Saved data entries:
----

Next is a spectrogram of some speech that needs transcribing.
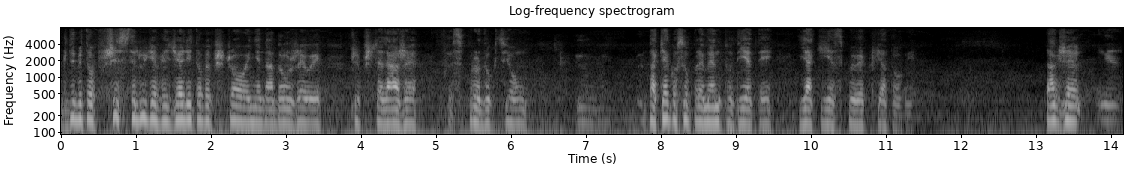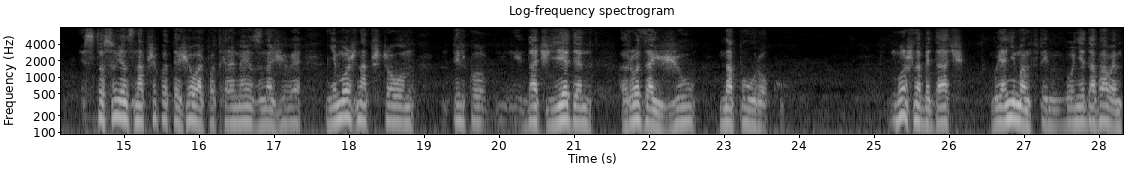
Gdyby to wszyscy ludzie wiedzieli, to by pszczoły nie nadążyły, czy pszczelarze z produkcją takiego suplementu diety, jaki jest pyłek kwiatowy. Także y, stosując na przykład te zioła, podkramiając na siłę, nie można pszczołom tylko dać jeden rodzaj ziół na pół roku. Można by dać, bo ja nie mam w tym, bo nie dawałem,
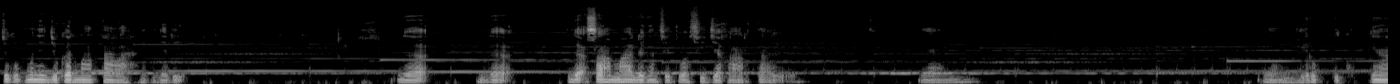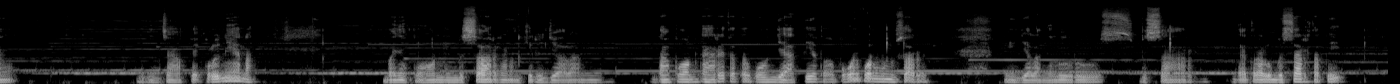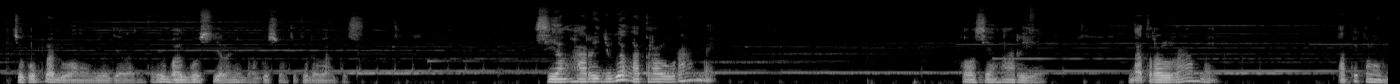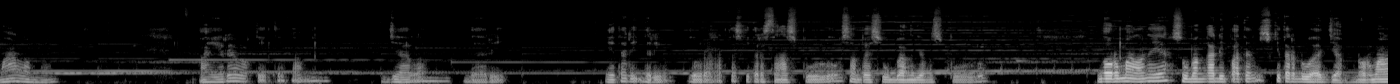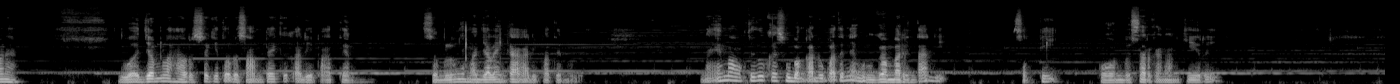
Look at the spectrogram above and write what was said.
cukup menyejukkan mata lah gitu. Jadi nggak nggak nggak sama dengan situasi Jakarta gitu. Yang yang hiruk pikuknya bikin capek. Kalau ini enak. Banyak pohon besar kanan kiri jalan. Entah pohon karet atau pohon jati atau pokoknya pohon besar ini jalannya lurus besar. Nggak terlalu besar tapi cukuplah dua mobil jalan. Tapi bagus jalannya bagus waktu itu udah bagus. Siang hari juga nggak terlalu rame. Kalau siang hari ya nggak terlalu rame. Tapi kalau malam ya akhirnya waktu itu kami jalan dari ya tadi dari Purwakarta sekitar setengah sepuluh sampai Subang jam 10 normalnya ya Subang Kadipaten itu sekitar dua jam normalnya. Dua jam lah harusnya kita udah sampai ke Kadipaten sebelum ke Majalengka Kadipaten dulu. Nah emang waktu itu ke Subang Kabupaten yang gue gambarin tadi sepi pohon besar kanan kiri.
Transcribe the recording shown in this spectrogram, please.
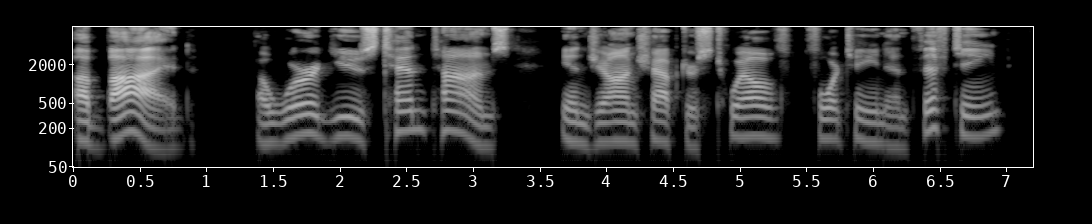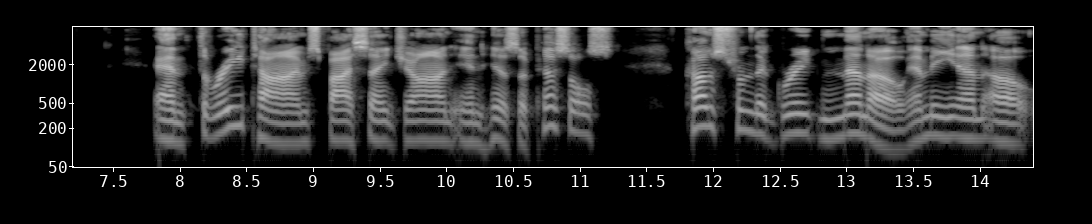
Abide, a word used 10 times in John chapters 12, 14, and 15, and three times by St. John in his epistles, comes from the Greek meno, M E N O.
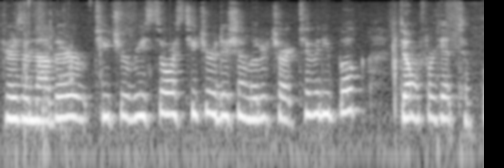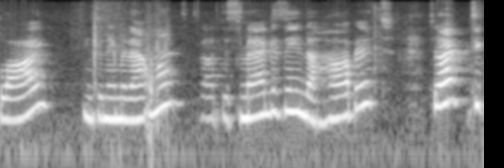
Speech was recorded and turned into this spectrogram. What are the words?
Here's another teacher resource, teacher edition literature activity book. Don't forget to fly is the name of that one. Got this magazine, The Hobbit. Did I, did,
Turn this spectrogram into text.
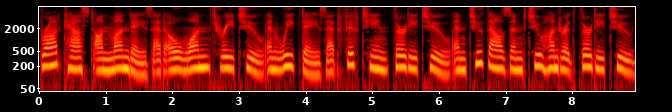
broadcast on Mondays at 0132 and weekdays at 1532 and 2232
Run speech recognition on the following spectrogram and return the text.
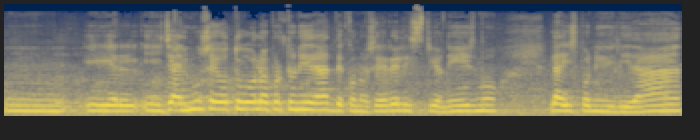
mm, y ya el museo tuvo la oportunidad de conocer el histrionismo, la disponibilidad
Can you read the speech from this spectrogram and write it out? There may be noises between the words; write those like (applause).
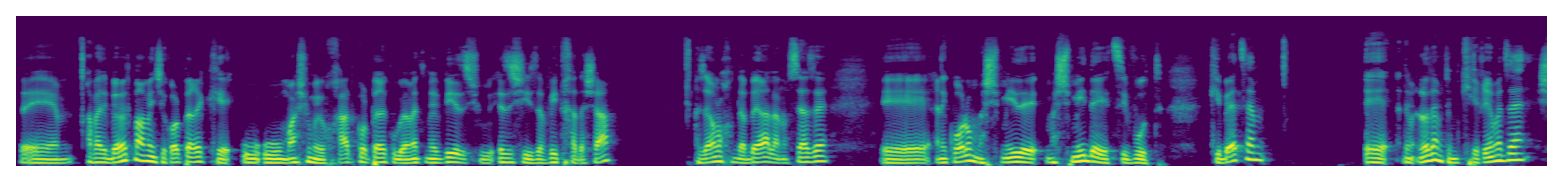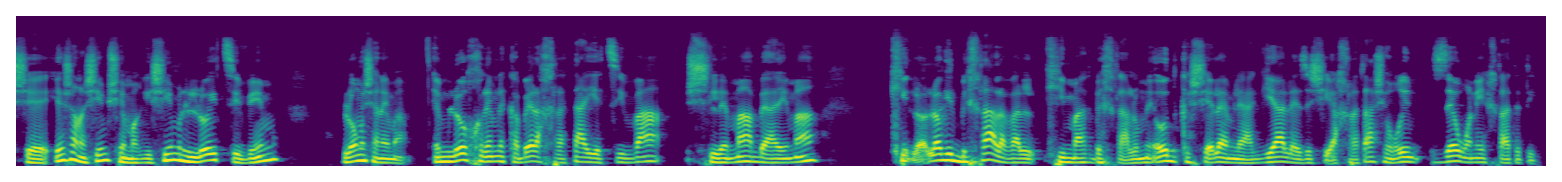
אה, אבל אני באמת מאמין שכל פרק הוא, הוא משהו מיוחד, כל פרק הוא באמת מביא איזשהו, איזושהי זווית חדשה. אז היום אנחנו נדבר על הנושא הזה, אני קורא לו משמיד, משמיד היציבות, כי בעצם, אתם, לא יודע אם אתם מכירים את זה, שיש אנשים שמרגישים לא יציבים, לא משנה מה, הם לא יכולים לקבל החלטה יציבה, שלמה, בהלימה. כי לא, לא אגיד בכלל, אבל כמעט בכלל, או מאוד קשה להם להגיע לאיזושהי החלטה שאומרים, זהו, אני החלטתי.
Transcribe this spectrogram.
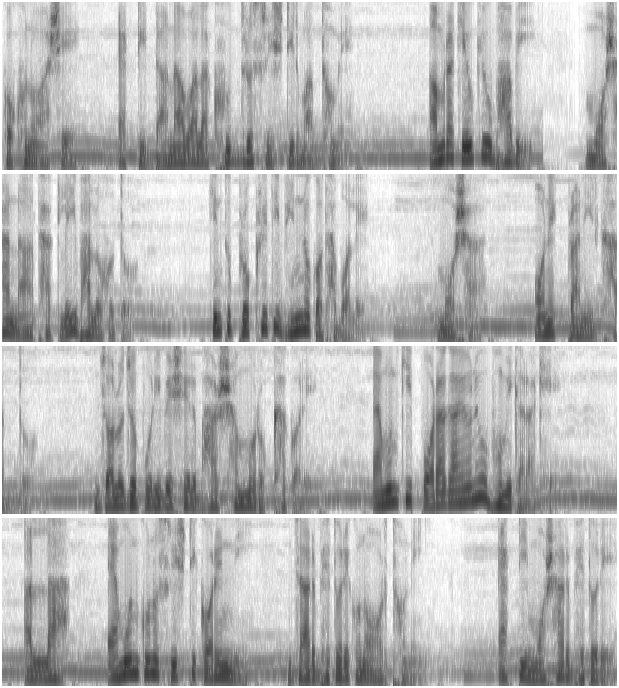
কখনো আসে একটি ডানাওয়ালা ক্ষুদ্র সৃষ্টির মাধ্যমে। আমরা কেউ কেউ ভাবি, মশা না থাকলেই ভালো হতো, কিন্তু প্রকৃতি ভিন্ন কথা বলে। মশা অনেক প্রাণীর খাদ্য। জলজ পরিবেশের ভারসাম্য রক্ষা করে, এমনকি পরাগায়নেও ভূমিকা রাখে। আল্লাহ এমন কোনো সৃষ্টি করেননি যার ভেতরে কোনো অর্থ নেই। একটি মশার ভেতরে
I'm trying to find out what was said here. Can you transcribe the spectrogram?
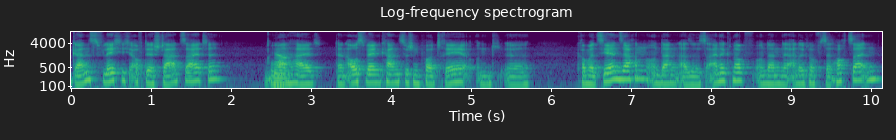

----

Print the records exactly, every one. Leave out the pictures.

**Solution:**
Next is a spectrogram of some speech that needs transcribing.
Gdyby to wszyscy ludzie wiedzieli, to by pszczoły nie nadążyły, czy pszczelarze z produkcją takiego suplementu diety, jaki jest pyłek kwiatowy. Także y, stosując na przykład te zioła, podkramiając na siłę, nie można pszczołom tylko dać jeden rodzaj ziół na pół roku. Można by dać, bo ja nie mam w tym, bo nie dawałem,
Look at the spectrogram above and write what was said.
cukup menyejukkan mata lah gitu. Jadi nggak nggak nggak sama dengan situasi Jakarta gitu. Yang yang hiruk pikuknya bikin capek. Kalau ini enak. Banyak pohon besar kanan kiri jalan. Entah pohon karet atau pohon jati atau pokoknya pohon besar ini jalannya lurus besar. Nggak terlalu besar tapi cukuplah dua mobil jalan. Tapi bagus jalannya bagus waktu itu udah bagus. Siang hari juga nggak terlalu rame. Kalau siang hari ya nggak terlalu rame. Tapi kalau malam ya akhirnya waktu itu kami jalan dari ya tadi dari Purwakarta sekitar setengah sepuluh sampai Subang jam 10 normalnya ya Subang Kadipaten itu sekitar dua jam normalnya. Dua jam lah harusnya kita udah sampai ke Kadipaten sebelum ke Majalengka Kadipaten dulu. Nah emang waktu itu ke Subang Kabupaten yang gue gambarin tadi sepi pohon besar kanan kiri.
Transcribe the recording shown in this spectrogram, please.
Abide, a word used 10 times in John chapters 12, 14, and 15, and three times by St. John in his epistles, comes from the Greek meno, M E N O.
Speech was recorded and turned into this spectrogram. What are the words?
Here's another teacher resource, teacher edition literature activity book. Don't forget to fly is the name of that one. Got this magazine, The Hobbit. Did I, did,
Turn this spectrogram into text.
broadcast on Mondays at 0132 and weekdays at 1532 and 2232
Run speech recognition on the following spectrogram and return the text.
mm, y ya el museo tuvo la oportunidad de conocer el histrionismo, la disponibilidad
Can you read the speech from this spectrogram and write it out? There may be noises between the words; write those like (applause).
אה, אבל אני באמת מאמין שכל פרק הוא, הוא משהו מיוחד, כל פרק הוא באמת מביא איזשהו, איזושהי זווית חדשה. אז היום אנחנו נדבר על הנושא הזה, אני קורא לו משמיד, משמיד היציבות, כי בעצם, אתם, לא יודע אם אתם מכירים את זה, שיש אנשים שמרגישים לא יציבים, לא משנה מה, הם לא יכולים לקבל החלטה יציבה, שלמה, בהלימה. כי לא, לא אגיד בכלל, אבל כמעט בכלל, או מאוד קשה להם להגיע לאיזושהי החלטה שאומרים, זהו, אני החלטתי.
Transcribe this spectrogram.
কখনো আসে একটি ডানাওয়ালা ক্ষুদ্র সৃষ্টির মাধ্যমে। আমরা কেউ কেউ ভাবি, মশা না থাকলেই ভালো হতো, কিন্তু প্রকৃতি ভিন্ন কথা বলে। মশা অনেক প্রাণীর খাদ্য। জলজ পরিবেশের ভারসাম্য রক্ষা করে, এমনকি পরাগায়নেও ভূমিকা রাখে। আল্লাহ এমন কোনো সৃষ্টি করেননি যার ভেতরে কোনো অর্থ নেই। একটি মশার ভেতরে
I'm trying to find out what was said here. Can you transcribe the spectrogram?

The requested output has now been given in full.